━━ Data under study ━━

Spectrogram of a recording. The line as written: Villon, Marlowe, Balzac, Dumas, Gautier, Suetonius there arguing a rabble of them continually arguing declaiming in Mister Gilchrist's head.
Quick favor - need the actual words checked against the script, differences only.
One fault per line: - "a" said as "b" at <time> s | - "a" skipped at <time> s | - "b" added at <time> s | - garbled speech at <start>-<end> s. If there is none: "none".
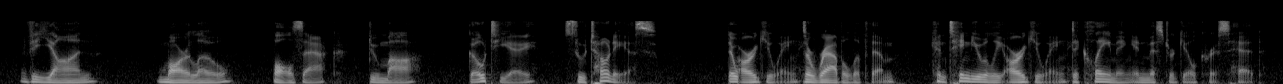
none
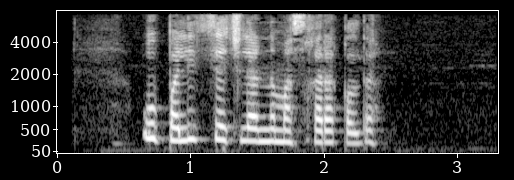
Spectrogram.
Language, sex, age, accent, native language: Uzbek, female, 18-24, Toshkent viloyati, Uzbek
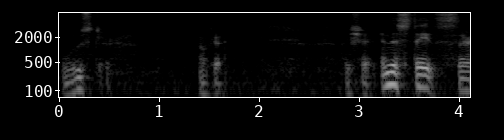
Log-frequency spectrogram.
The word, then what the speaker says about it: Worcester: how to spell it phonetically worse desire is pronounced Wooster okay in this states there are two ways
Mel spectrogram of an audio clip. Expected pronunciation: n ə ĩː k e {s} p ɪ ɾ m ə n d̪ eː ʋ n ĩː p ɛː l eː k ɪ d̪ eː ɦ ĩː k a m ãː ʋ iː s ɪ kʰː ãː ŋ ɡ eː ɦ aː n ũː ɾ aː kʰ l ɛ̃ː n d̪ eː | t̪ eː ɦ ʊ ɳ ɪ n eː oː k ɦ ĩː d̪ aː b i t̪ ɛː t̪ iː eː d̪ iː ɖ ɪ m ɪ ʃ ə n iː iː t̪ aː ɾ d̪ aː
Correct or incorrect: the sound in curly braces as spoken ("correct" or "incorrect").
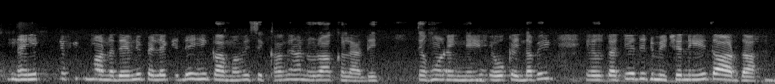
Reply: incorrect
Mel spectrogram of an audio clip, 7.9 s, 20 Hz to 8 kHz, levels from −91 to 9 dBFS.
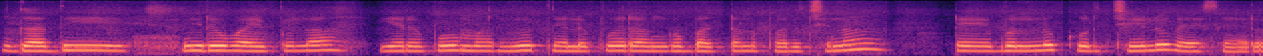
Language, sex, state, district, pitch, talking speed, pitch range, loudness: Telugu, female, Telangana, Hyderabad, 215 Hz, 85 wpm, 205-225 Hz, -15 LUFS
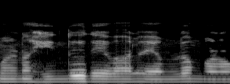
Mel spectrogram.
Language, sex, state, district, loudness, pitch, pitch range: Telugu, male, Andhra Pradesh, Anantapur, -24 LUFS, 125 Hz, 120-130 Hz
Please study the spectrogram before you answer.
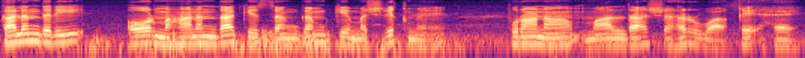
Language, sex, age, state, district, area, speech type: Urdu, male, 18-30, Bihar, Purnia, rural, read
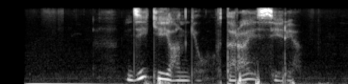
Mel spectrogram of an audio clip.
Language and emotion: Russian, neutral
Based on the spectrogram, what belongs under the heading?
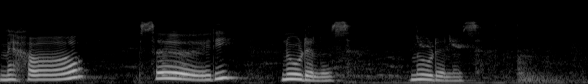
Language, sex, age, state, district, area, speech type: Kashmiri, female, 45-60, Jammu and Kashmir, Bandipora, rural, read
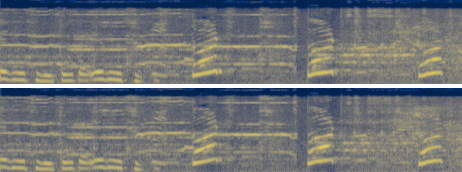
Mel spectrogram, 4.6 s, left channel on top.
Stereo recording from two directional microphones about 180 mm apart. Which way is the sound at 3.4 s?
30° left (ahead or behind).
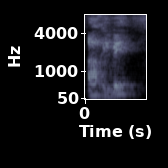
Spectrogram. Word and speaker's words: arriver: A diferencia de este, que no se pronuncia arriver, sino arriver.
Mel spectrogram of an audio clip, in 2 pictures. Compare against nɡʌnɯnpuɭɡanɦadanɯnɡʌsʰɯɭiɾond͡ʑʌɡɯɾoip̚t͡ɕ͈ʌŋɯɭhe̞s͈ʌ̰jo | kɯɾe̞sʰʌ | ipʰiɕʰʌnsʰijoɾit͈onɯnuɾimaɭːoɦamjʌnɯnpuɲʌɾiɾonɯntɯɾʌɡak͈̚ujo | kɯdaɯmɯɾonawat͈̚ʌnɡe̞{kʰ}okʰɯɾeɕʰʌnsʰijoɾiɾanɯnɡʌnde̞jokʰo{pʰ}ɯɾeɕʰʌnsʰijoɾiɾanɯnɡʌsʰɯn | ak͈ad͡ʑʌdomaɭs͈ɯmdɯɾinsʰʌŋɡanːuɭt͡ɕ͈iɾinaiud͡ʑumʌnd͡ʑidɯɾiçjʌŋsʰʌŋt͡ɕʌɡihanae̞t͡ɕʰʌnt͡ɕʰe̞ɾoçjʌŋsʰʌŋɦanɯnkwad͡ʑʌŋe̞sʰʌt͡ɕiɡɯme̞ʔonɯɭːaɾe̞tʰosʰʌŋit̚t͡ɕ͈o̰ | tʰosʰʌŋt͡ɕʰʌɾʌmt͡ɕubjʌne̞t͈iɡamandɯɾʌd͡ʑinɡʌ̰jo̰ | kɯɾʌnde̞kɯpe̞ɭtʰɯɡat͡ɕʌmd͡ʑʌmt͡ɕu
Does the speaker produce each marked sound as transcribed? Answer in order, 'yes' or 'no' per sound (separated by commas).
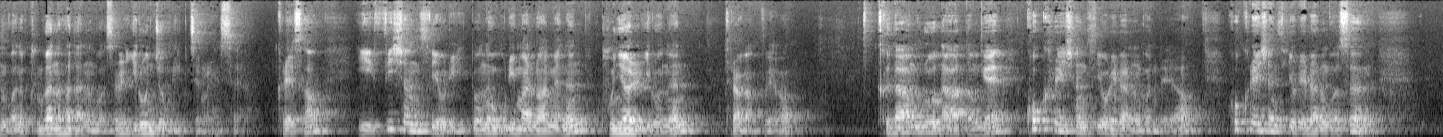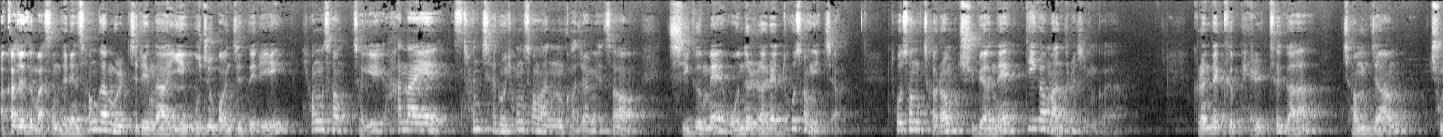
yes, no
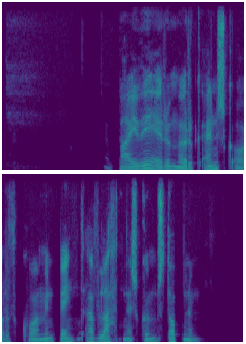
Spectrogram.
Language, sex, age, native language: Icelandic, male, 30-39, Icelandic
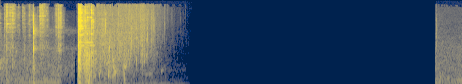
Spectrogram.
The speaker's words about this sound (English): Before you ask, let me just... get this, put this right here, and there we go. Water and glass can fall into this trash can.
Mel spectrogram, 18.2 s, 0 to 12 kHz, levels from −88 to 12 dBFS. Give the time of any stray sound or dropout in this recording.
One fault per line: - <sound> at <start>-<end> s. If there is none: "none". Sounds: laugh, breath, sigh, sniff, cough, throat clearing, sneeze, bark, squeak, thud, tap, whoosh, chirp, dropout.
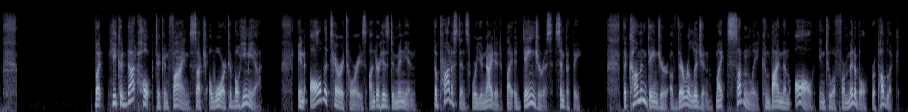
none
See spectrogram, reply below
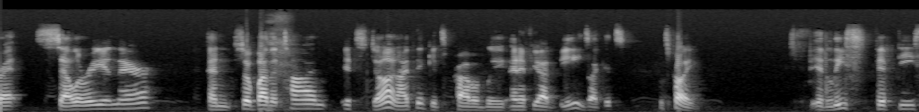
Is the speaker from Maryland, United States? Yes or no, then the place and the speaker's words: no; Columbus, Ohio, United States; moved away as an adult; now in Jackson Hole, United States; I grew up in Columbus, Ohio, which is one of the chili capitals of the United States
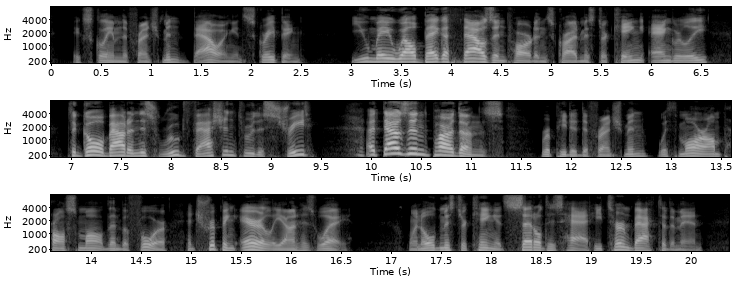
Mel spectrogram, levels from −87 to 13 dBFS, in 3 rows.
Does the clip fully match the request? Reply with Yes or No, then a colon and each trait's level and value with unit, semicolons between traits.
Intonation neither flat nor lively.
No: wide, 7.3 semitones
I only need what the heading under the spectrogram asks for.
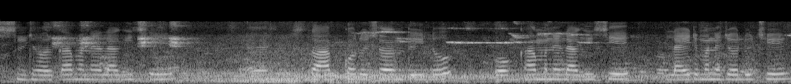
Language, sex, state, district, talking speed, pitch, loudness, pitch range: Odia, male, Odisha, Sambalpur, 115 wpm, 230 Hz, -18 LUFS, 225-235 Hz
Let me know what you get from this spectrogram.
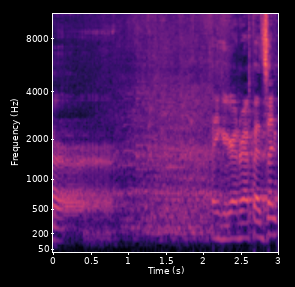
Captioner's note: audience laughing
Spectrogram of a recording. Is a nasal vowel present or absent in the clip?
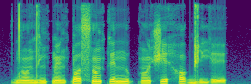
present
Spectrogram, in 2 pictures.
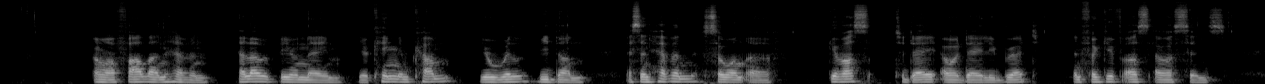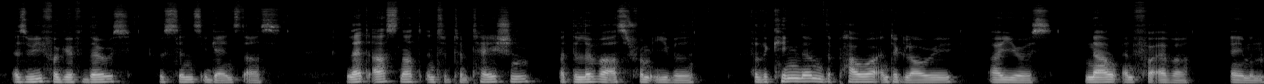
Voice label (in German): Vaterunser englisch; Vater unser auf englisch; Familienimpuls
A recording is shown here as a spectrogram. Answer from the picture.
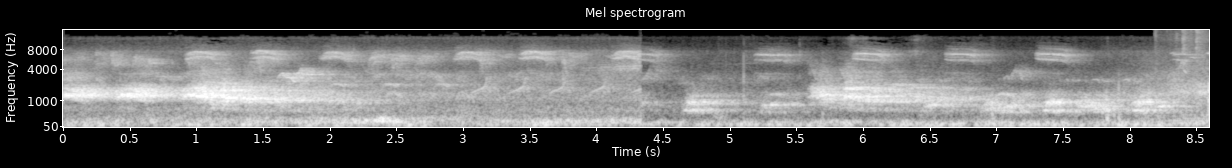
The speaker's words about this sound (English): Did you hear that? Hey, rain or shine, it's turkey time. I just heard a gobble.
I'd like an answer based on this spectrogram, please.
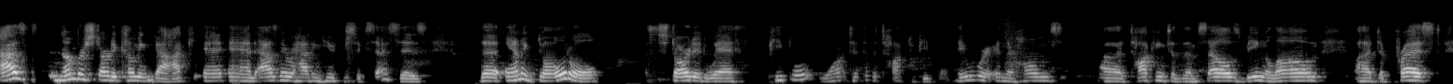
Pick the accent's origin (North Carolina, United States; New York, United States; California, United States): California, United States; Southern; growing up in Southern California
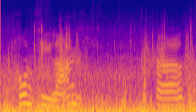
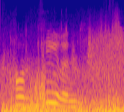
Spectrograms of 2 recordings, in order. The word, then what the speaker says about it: Ponteland: heading to a place often mispronounced haunty life which is actually really called ponteland and it is from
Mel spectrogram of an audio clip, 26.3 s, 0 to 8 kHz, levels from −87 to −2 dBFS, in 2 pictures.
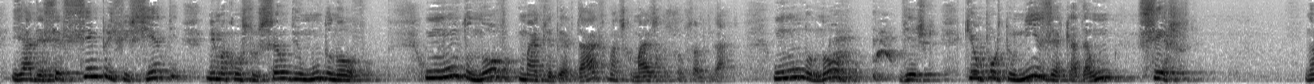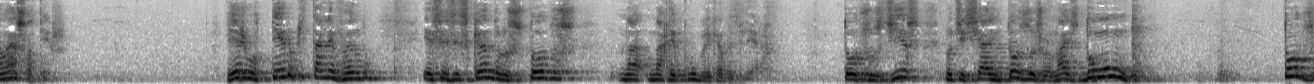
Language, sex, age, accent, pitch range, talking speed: Portuguese, male, 60-79, Brazilian, 160-210 Hz, 140 wpm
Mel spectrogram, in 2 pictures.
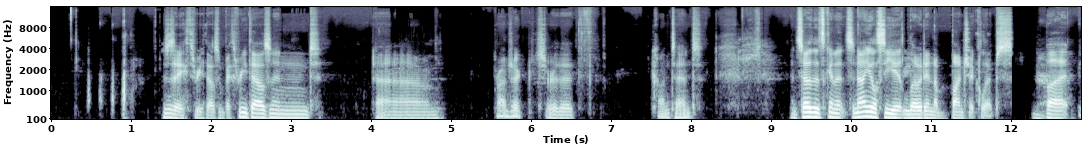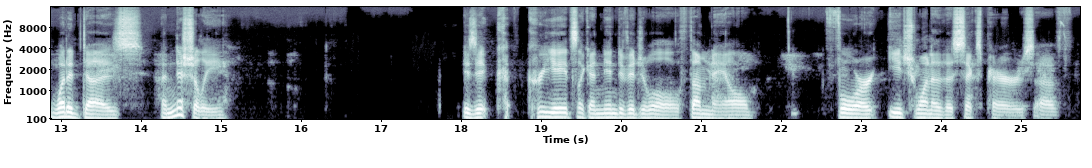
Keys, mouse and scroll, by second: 1.2 click, 4.1 click, 7.3 click.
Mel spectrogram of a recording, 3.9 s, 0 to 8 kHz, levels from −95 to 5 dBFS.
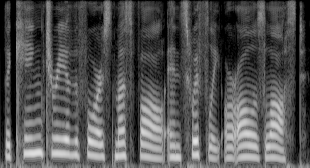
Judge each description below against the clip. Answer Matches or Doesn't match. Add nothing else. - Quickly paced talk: Matches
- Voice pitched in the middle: Doesn't match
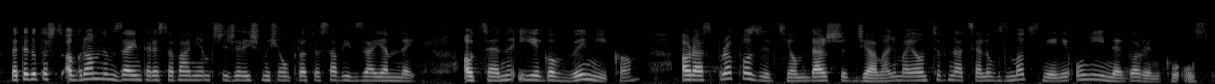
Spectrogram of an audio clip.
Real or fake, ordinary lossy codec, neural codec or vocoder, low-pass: fake; none; codec, 16 kHz, 2 kbps, X-Codec, HuBERT features, trained on LibriSpeech; 7.2 kHz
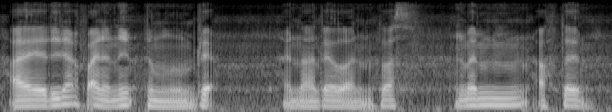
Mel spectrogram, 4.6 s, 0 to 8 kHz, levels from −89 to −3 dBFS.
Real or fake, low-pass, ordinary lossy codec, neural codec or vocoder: fake; 7.2 kHz; none; autoencoder, 22.05 kHz, a latent of 192 numbers a frame, VITS, trained on many speakers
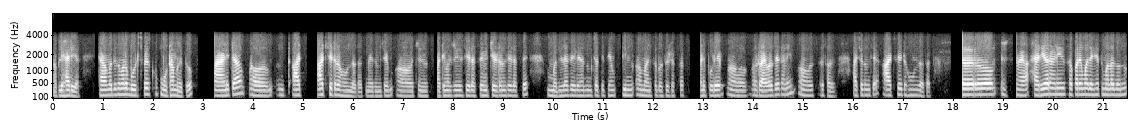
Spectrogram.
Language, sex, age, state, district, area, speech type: Marathi, male, 18-30, Maharashtra, Raigad, rural, conversation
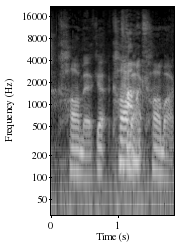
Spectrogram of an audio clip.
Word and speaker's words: Commack: So the proper pronunciation, as it was initially told to you, was COMMACK.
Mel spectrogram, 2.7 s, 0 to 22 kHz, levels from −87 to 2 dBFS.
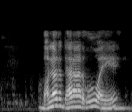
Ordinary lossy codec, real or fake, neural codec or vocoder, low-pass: MP3, 48 kbps; fake; codec, 16 kHz, 2 kbps, X-Codec, HuBERT features, trained on general audio; 7.2 kHz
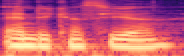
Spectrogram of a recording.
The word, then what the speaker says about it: Andy Kassier: Es ist Andy Kassier. Andy als englischer Vorname und Kassier kommt eigentlich von den Hugenotten und war mal Kassier,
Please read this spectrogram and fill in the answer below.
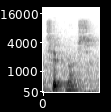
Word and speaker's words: Tsipras: So, just your personal perspective on your Prime Minister Tsipras, is that how you pronounce it? The guy Tsipras. Tsipras.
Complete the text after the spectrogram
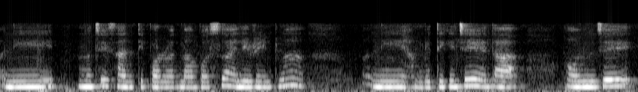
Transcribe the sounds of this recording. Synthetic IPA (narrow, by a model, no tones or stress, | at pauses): ʌ̰nimʌt͡sʌĩsant̪ipʌrʌd̪mabʌsũalireɳʈma | ʌniɦamrod̪ikʰit͡sʌj̃et̪aː | nũt͡sʌĩ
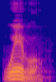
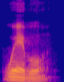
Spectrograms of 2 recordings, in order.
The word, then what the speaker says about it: huevo: Si te fijas bien, cuando pronuncio huevo, no estoy poniendo mis labios en posición redondeada como cuando pronuncio la palabra un. Huevo. Un. Esto es porque es un sonido diferente y lo puedes ver hasta en la forma de la boca.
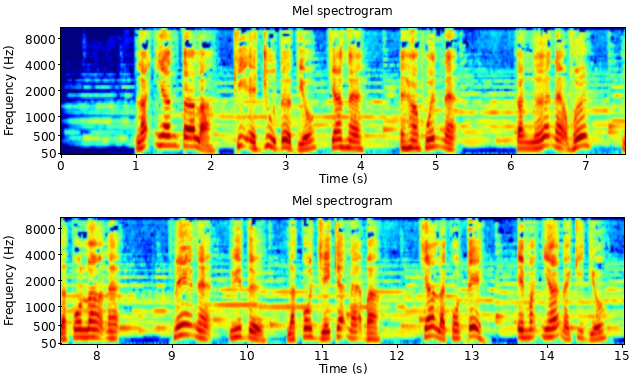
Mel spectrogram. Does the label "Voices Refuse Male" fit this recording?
No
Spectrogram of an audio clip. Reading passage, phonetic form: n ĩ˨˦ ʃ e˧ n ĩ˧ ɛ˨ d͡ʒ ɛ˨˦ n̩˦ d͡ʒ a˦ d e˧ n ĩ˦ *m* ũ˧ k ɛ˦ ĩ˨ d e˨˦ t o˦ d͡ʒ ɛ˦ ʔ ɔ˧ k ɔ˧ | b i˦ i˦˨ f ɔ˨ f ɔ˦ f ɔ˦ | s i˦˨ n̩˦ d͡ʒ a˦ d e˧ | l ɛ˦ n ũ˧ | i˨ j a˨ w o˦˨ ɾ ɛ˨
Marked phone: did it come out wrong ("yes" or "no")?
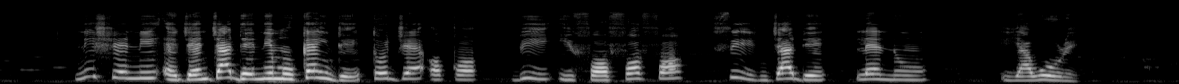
no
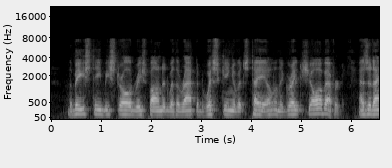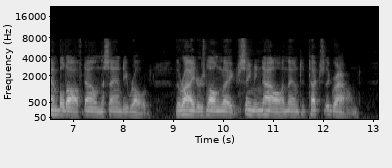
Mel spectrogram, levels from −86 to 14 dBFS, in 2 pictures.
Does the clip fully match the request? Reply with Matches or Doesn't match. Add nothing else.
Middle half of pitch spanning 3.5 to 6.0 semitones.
Doesn't match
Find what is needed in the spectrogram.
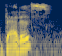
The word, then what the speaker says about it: Bettis: How do you pronounce her name? Is it Bettis? – Yep.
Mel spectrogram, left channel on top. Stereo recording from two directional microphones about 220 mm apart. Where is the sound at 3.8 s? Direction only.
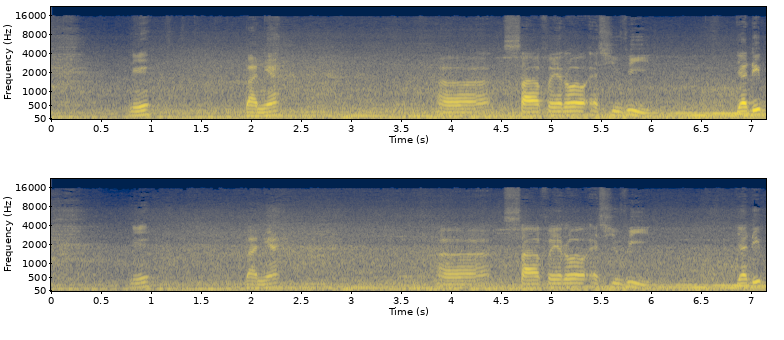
Centre (ahead or behind).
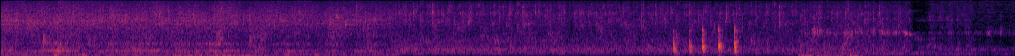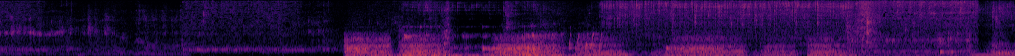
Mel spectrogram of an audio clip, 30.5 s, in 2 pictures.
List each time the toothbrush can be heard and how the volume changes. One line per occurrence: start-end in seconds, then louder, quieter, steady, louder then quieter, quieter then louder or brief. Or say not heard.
12.0-18.1 quieter.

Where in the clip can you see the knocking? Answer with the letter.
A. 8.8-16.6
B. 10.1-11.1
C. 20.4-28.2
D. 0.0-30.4
B.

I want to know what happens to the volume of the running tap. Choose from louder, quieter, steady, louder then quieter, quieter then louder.
quieter then louder.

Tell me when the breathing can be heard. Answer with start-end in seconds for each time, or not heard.
20.4-28.2.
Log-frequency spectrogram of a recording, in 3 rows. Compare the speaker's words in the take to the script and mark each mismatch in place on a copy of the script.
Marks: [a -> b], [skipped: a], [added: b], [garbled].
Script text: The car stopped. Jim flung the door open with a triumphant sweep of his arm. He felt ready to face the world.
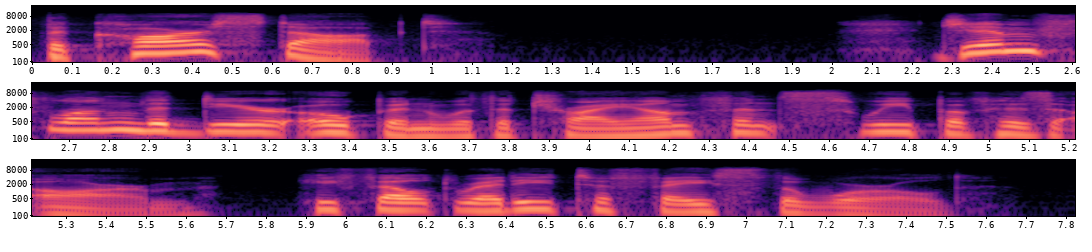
The car stopped. Jim flung the [door -> deer] open with a triumphant sweep of his arm. He felt ready to face the world.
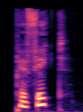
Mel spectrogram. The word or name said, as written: perfekt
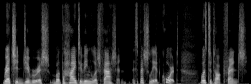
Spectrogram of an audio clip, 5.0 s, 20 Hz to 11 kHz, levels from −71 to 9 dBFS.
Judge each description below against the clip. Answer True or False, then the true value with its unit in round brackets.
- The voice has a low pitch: False (195 Hz)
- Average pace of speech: True (180 wpm)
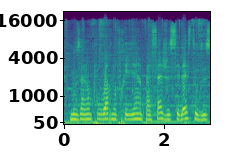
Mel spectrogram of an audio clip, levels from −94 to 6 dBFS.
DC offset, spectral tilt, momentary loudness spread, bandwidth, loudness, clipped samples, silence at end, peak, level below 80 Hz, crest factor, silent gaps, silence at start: under 0.1%; -5.5 dB/octave; 3 LU; 17.5 kHz; -10 LUFS; 0.6%; 0 s; 0 dBFS; -24 dBFS; 10 dB; none; 0 s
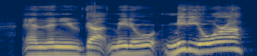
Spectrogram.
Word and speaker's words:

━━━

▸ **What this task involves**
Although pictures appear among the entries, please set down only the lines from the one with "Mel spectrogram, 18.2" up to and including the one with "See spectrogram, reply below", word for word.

▸ **Answer space**
Mel spectrogram, 18.2 s, 0 to 12 kHz, levels from −88 to 12 dBFS. Give the time of any stray sound or dropout in this recording.
One fault per line: - <sound> at <start>-<end> s. If there is none: "none". Sounds: laugh, breath, sigh, sniff, cough, throat clearing, sneeze, bark, squeak, thud, tap, whoosh, chirp, dropout.
none
See spectrogram, reply below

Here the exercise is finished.